* Problem to work on *
Your response should consist solely of the lines from the one containing "There is speech" through the final line of the entries, repeated exactly.

─── Provided records ───

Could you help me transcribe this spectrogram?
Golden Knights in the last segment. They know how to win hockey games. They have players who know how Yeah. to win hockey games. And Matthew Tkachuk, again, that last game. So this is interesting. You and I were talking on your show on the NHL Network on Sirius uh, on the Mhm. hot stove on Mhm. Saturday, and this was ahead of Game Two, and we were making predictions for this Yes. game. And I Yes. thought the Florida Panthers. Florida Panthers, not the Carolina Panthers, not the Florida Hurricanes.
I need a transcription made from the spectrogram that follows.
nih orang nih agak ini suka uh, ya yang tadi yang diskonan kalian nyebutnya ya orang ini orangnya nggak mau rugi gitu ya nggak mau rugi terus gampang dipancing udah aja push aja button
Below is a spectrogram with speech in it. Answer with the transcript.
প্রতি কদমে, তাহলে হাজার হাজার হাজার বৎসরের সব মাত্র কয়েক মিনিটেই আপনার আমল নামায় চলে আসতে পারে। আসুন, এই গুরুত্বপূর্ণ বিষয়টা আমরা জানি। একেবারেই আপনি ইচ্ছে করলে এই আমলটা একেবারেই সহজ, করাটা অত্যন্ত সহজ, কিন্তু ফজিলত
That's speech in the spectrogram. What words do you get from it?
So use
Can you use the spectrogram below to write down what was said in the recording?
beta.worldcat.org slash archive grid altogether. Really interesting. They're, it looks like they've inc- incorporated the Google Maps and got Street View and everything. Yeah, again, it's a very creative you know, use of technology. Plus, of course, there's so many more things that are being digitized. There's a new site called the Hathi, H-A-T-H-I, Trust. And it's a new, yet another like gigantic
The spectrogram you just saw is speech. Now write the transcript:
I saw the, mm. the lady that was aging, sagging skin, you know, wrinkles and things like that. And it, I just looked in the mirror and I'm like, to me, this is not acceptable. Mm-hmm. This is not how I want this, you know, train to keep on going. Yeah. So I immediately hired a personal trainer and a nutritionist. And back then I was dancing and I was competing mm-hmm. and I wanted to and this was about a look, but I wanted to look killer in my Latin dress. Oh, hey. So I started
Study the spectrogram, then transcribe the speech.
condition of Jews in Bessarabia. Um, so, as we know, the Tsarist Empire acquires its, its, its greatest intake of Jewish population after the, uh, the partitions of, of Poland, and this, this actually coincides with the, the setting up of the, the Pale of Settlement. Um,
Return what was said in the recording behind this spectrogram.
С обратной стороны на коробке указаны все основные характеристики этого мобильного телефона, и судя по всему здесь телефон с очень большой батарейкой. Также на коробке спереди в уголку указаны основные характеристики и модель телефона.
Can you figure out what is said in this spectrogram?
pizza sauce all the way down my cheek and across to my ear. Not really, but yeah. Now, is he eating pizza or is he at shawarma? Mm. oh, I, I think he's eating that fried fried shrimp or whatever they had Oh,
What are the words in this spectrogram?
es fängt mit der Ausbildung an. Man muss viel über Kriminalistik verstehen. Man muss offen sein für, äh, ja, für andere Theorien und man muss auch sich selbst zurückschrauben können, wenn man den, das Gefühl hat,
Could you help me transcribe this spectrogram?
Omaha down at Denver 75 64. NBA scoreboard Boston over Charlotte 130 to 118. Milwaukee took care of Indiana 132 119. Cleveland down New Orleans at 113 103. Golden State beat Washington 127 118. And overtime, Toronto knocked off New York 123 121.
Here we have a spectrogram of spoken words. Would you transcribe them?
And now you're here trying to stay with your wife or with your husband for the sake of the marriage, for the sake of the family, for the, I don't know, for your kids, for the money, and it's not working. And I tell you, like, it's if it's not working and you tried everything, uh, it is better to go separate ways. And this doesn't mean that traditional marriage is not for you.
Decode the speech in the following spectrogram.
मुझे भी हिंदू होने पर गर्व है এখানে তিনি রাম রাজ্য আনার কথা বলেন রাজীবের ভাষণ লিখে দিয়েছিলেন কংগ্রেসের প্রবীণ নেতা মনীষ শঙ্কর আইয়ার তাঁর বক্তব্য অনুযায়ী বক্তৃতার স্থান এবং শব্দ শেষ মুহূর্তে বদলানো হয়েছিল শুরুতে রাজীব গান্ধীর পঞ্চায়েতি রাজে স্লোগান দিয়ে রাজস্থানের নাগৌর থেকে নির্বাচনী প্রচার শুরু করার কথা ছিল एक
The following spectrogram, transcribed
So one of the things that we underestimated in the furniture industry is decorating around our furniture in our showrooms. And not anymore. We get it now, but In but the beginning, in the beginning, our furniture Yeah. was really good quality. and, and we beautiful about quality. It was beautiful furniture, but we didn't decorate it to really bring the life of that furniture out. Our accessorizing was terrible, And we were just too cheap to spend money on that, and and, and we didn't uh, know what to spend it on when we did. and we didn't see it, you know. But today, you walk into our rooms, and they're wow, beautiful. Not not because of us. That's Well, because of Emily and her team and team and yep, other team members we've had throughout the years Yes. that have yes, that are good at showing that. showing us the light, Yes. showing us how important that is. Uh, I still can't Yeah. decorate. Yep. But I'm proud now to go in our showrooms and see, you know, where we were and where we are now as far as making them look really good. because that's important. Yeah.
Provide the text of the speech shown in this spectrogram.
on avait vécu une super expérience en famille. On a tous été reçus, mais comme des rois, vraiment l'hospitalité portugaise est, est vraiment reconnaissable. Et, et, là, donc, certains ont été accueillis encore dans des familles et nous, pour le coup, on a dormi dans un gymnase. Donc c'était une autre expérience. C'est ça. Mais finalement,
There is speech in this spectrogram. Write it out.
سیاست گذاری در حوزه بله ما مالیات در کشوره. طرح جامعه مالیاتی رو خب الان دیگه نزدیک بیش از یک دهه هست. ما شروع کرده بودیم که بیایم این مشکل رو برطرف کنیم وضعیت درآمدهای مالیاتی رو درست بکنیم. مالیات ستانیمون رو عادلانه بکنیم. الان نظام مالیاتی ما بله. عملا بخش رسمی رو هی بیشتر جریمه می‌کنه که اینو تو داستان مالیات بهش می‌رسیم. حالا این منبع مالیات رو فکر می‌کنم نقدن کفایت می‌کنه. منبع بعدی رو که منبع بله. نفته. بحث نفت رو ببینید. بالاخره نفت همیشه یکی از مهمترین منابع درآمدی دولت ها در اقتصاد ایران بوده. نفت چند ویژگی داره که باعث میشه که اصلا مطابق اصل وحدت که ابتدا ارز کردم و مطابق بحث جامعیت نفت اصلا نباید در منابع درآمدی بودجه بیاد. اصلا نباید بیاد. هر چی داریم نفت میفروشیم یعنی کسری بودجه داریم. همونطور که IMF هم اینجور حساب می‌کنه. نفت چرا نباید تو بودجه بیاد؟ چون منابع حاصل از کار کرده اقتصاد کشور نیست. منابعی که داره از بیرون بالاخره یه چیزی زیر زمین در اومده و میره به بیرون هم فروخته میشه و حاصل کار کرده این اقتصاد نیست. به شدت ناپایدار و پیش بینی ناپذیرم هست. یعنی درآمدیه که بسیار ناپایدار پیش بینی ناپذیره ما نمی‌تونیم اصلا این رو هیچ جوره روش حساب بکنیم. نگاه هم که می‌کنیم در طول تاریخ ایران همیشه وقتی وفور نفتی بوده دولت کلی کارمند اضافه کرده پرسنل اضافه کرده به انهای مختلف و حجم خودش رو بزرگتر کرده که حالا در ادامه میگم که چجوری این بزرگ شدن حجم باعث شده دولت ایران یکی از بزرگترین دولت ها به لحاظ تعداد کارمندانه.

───

* Your response *
There is speech in this spectrogram. Write it out.
سیاست گذاری در حوزه بله ما مالیات در کشوره. طرح جامعه مالیاتی رو خب الان دیگه نزدیک بیش از یک دهه هست. ما شروع کرده بودیم که بیایم این مشکل رو برطرف کنیم وضعیت درآمدهای مالیاتی رو درست بکنیم. مالیات ستانیمون رو عادلانه بکنیم. الان نظام مالیاتی ما بله. عملا بخش رسمی رو هی بیشتر جریمه می‌کنه که اینو تو داستان مالیات بهش می‌رسیم. حالا این منبع مالیات رو فکر می‌کنم نقدن کفایت می‌کنه. منبع بعدی رو که منبع بله. نفته. بحث نفت رو ببینید. بالاخره نفت همیشه یکی از مهمترین منابع درآمدی دولت ها در اقتصاد ایران بوده. نفت چند ویژگی داره که باعث میشه که اصلا مطابق اصل وحدت که ابتدا ارز کردم و مطابق بحث جامعیت نفت اصلا نباید در منابع درآمدی بودجه بیاد. اصلا نباید بیاد. هر چی داریم نفت میفروشیم یعنی کسری بودجه داریم. همونطور که IMF هم اینجور حساب می‌کنه. نفت چرا نباید تو بودجه بیاد؟ چون منابع حاصل از کار کرده اقتصاد کشور نیست. منابعی که داره از بیرون بالاخره یه چیزی زیر زمین در اومده و میره به بیرون هم فروخته میشه و حاصل کار کرده این اقتصاد نیست. به شدت ناپایدار و پیش بینی ناپذیرم هست. یعنی درآمدیه که بسیار ناپایدار پیش بینی ناپذیره ما نمی‌تونیم اصلا این رو هیچ جوره روش حساب بکنیم. نگاه هم که می‌کنیم در طول تاریخ ایران همیشه وقتی وفور نفتی بوده دولت کلی کارمند اضافه کرده پرسنل اضافه کرده به انهای مختلف و حجم خودش رو بزرگتر کرده که حالا در ادامه میگم که چجوری این بزرگ شدن حجم باعث شده دولت ایران یکی از بزرگترین دولت ها به لحاظ تعداد کارمندانه.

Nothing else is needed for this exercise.